OxyFile #248

Effect of bleaching agents on dentin permeability to Streptococcus 
faecalis.


Author: Heling I; Parson A; Rotstein I

Source: J Endod 1995 Nov; 21(11):540-2

Abstract:

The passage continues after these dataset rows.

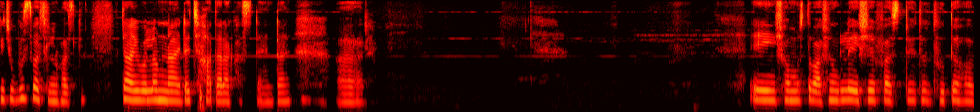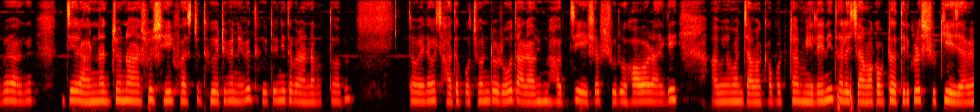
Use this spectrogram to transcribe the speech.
কিছু, বুঝতে পারছিল না ফার্স্টে তো আমি বললাম, না, এটা ছাতা রাখার স্ট্যান্ডটা আর এই সমস্ত বাসনগুলো এসে ফার্স্টে তো ধুতে হবে আগে। যে রান্নার জন্য আসবে সেই ফার্স্টে ধুয়ে টুয়ে নেবে, ধুয়ে টুয়ে নিয়ে তবে রান্না করতে হবে। তো এই দেখো ছাদে প্রচণ্ড রোদ, আর আমি ভাবছি এইসব শুরু হওয়ার আগেই আমি আমার জামা কাপড়টা মেলে নিই, তাহলে জামা কাপড়টা তাড়াতাড়ি করে শুকিয়ে যাবে।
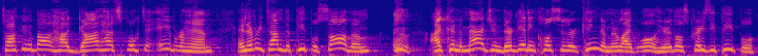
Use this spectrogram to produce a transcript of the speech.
talking about how God had spoke to Abraham and every time the people saw them I can imagine they're getting close to their kingdom they're like well here are those crazy people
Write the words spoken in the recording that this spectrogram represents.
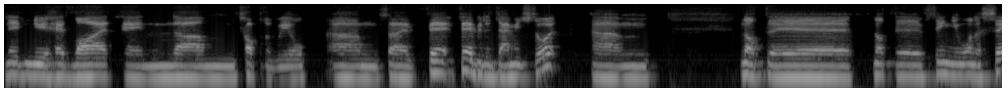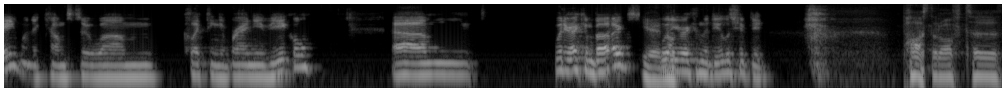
need a new headlight and um, top of the wheel. Um, so fair, fair bit of damage to it. Um, not the not the thing you want to see when it comes to um, collecting a brand new vehicle. Um, what do you reckon, Bogues? Yeah, what do you reckon the dealership did? Passed it off to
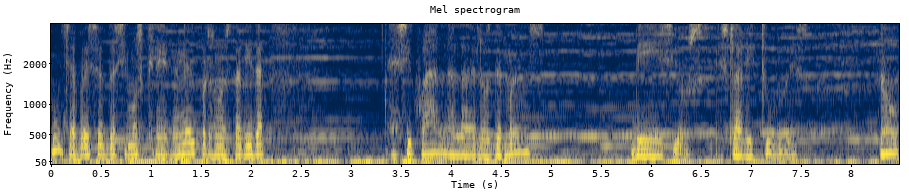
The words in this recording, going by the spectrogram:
Muchas veces decimos creer en Él, pero nuestra vida es igual a la de los demás vicios, esclavitudes. No,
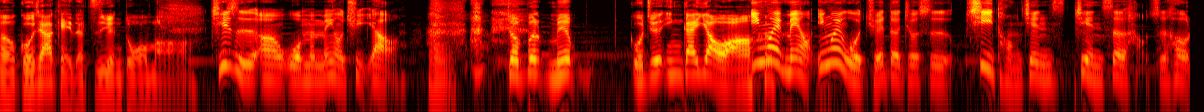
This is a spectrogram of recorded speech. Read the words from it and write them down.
嗯呃，国家给的资源多吗？其实呃，我们没有去要，嗯，就不没有我觉得应该要啊，因为没有，因为我觉得就是系统建建设好之后，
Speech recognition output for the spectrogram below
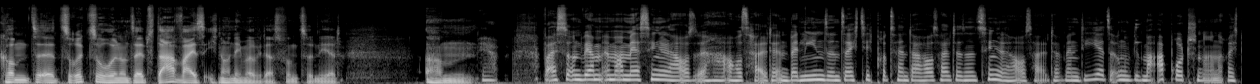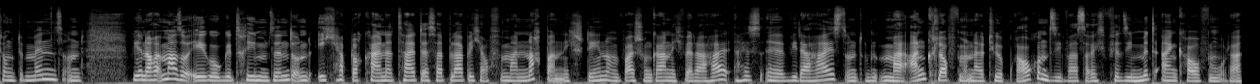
kommt, äh, zurückzuholen und selbst da weiß ich noch nicht mal, wie das funktioniert. Ähm, ja, weißt du, und wir haben immer mehr Single-Haushalte. In Berlin sind 60 Prozent der Haushalte Single-Haushalte. Wenn die jetzt irgendwie mal abrutschen in Richtung Demenz und wir noch immer so ego-getrieben sind und ich habe doch keine Zeit, deshalb bleibe ich auch für meinen Nachbarn nicht stehen und weiß schon gar nicht, wer da heißt, äh, wie der heißt und, und, mal anklopfen an der Tür, brauchen Sie was? Soll ich für Sie mit einkaufen oder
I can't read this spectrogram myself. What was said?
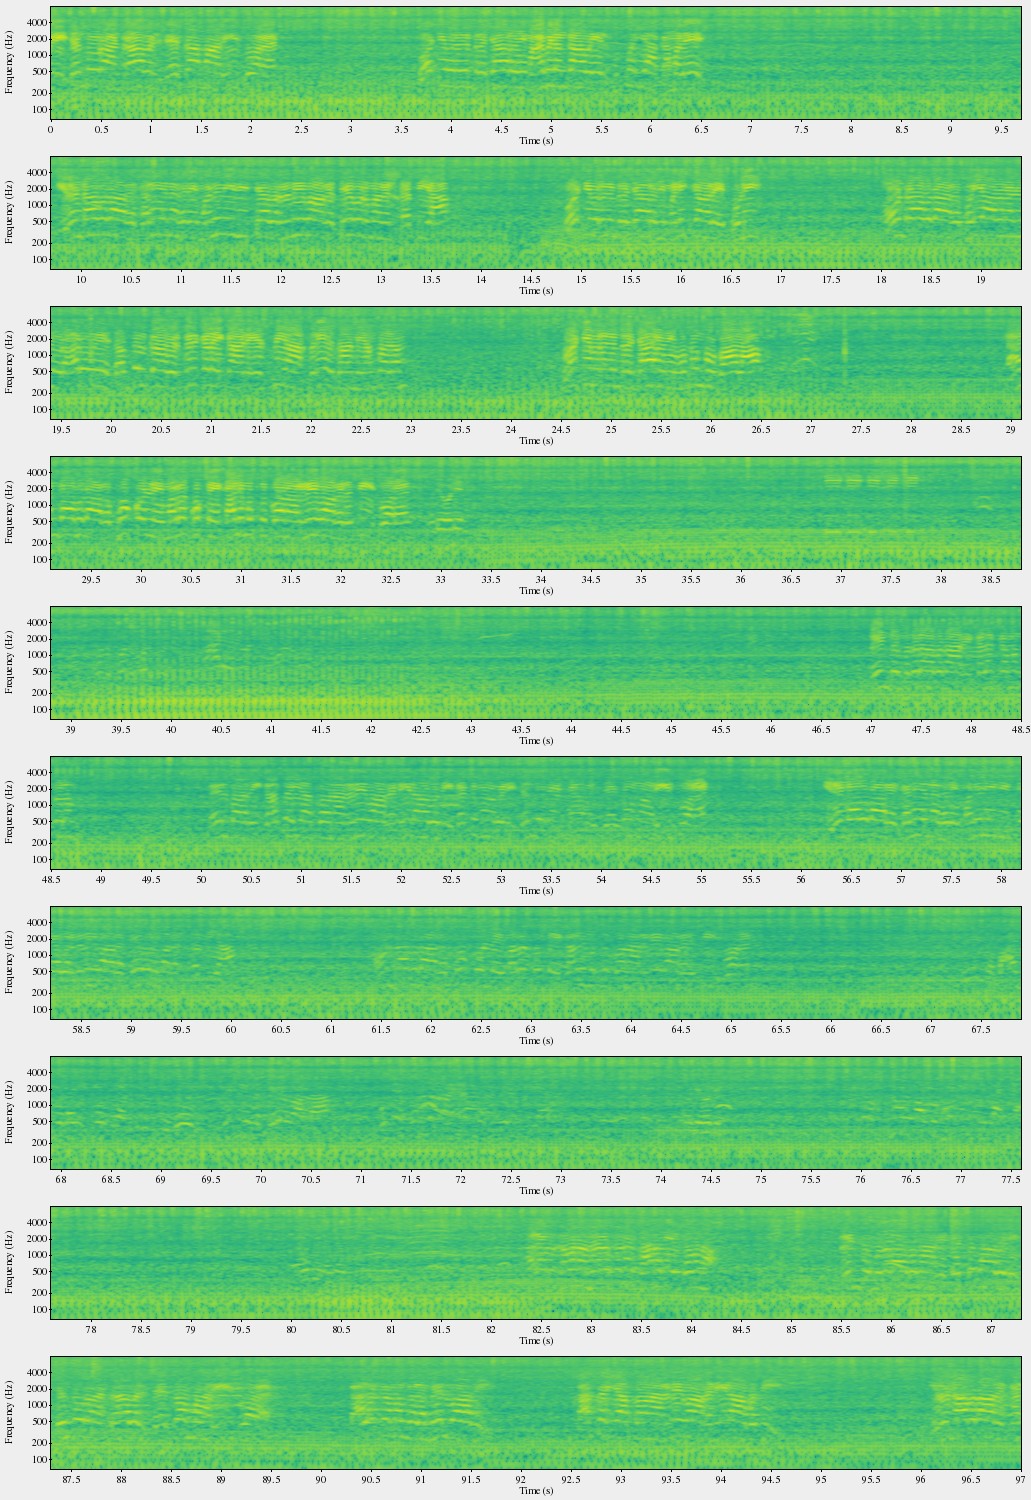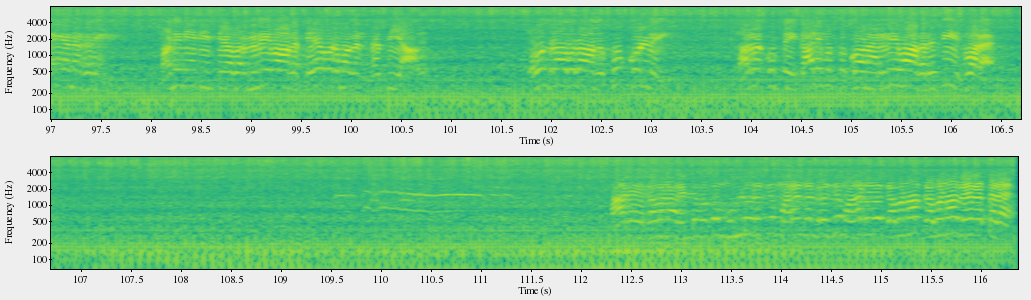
Kattumavadi Senthuran travels SRR Eswaran. ஓட்டி வருகின்ற ஜாரதி மாவிலங்காவையில் சுப்பையா கமலேஷ் இரண்டாவதாக கலியநகரி மனுநீதி தேவர் நினைவாக தேவர் மகன் சத்யா. ஓட்டி வருகின்ற ஜாரதி மணிக்காலை புலி. மூன்றாவதாக பொய்யாதநல்லூர் ஆர்ஓஎஸ் அப்துல் காதர் திருக்கலைக்காடு எஸ்பிஆர் பெரியசாமி அம்பலம். ஓட்டி வருகின்ற ஜாரதி உடும்பு பாலா. நான்காவதாக பூக்கொள்ளை மரக்குட்டை காளிமுத்து கோனார் நினைவாக ரித்தீஸ்வரன் கோட்டை காளிமுத்து கோணார் நினைவாக ரித்தீஸ்வரர் மாடு கவனம் ரெண்டு பக்கம் முள்ளு இருக்கு மரங்கள் இருக்கு மாடு கவனம் கவனம் வேகத்தடை.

Bacterial contamination of dentin may be a contributing 
factor in the development of bleaching-associated root 
resorption. In this study, the effect of commonly used 
bleaching agents on the permeability of dentin tubules 
to Streptococcus faecalis was evaluated. Sixty extracted 
bovine incisors were horizontally sectioned apically to 
the cementoenamel junction. In each tooth, a standard cavity 
was prepared, the pulp tissue extirpated, and remnants 
of soft tissue and smear layer were removed. Following 
rinsing and repeated autoclave sterilization, the teeth 
were divided into four groups, each treated with one of 
the following materials: 30% hydrogen peroxide, sodium 
perborate mixed with 30% hydrogen peroxide, sodium perborate 
mixed with distilled water, and distilled water alone that 
served as control. The bleaching agents were sealed in 
the teeth and incubated at 37 degrees C for 7, 14, and 
21 days. At each time interval the bleaching agents were 
removed and the teeth incubated at 37 degrees C in brain 
heart infusion infected with S. faecalis. Histological 
sections were prepared, and the maximal bacterial penetration 
for each group was measured using a computerized morphometric 
system. Statistical analysis of the results revealed that 
teeth treated with either 30% hydrogen peroxide alone or 
in combination with sodium perborate were significantly 
more permeable to S. faecalis than those treated with sodium 
perborate mixed with water (p < 0.0001). Sodium perborate 
mixed with water did not cause an increase in dentin permeability 
to S. faecalis and was similar to the water control. In 
conclusion, it seems that bleaching agents containing hydrogen 
peroxide in high concentrations may increase bacterial 
penetration through dentinal tubules.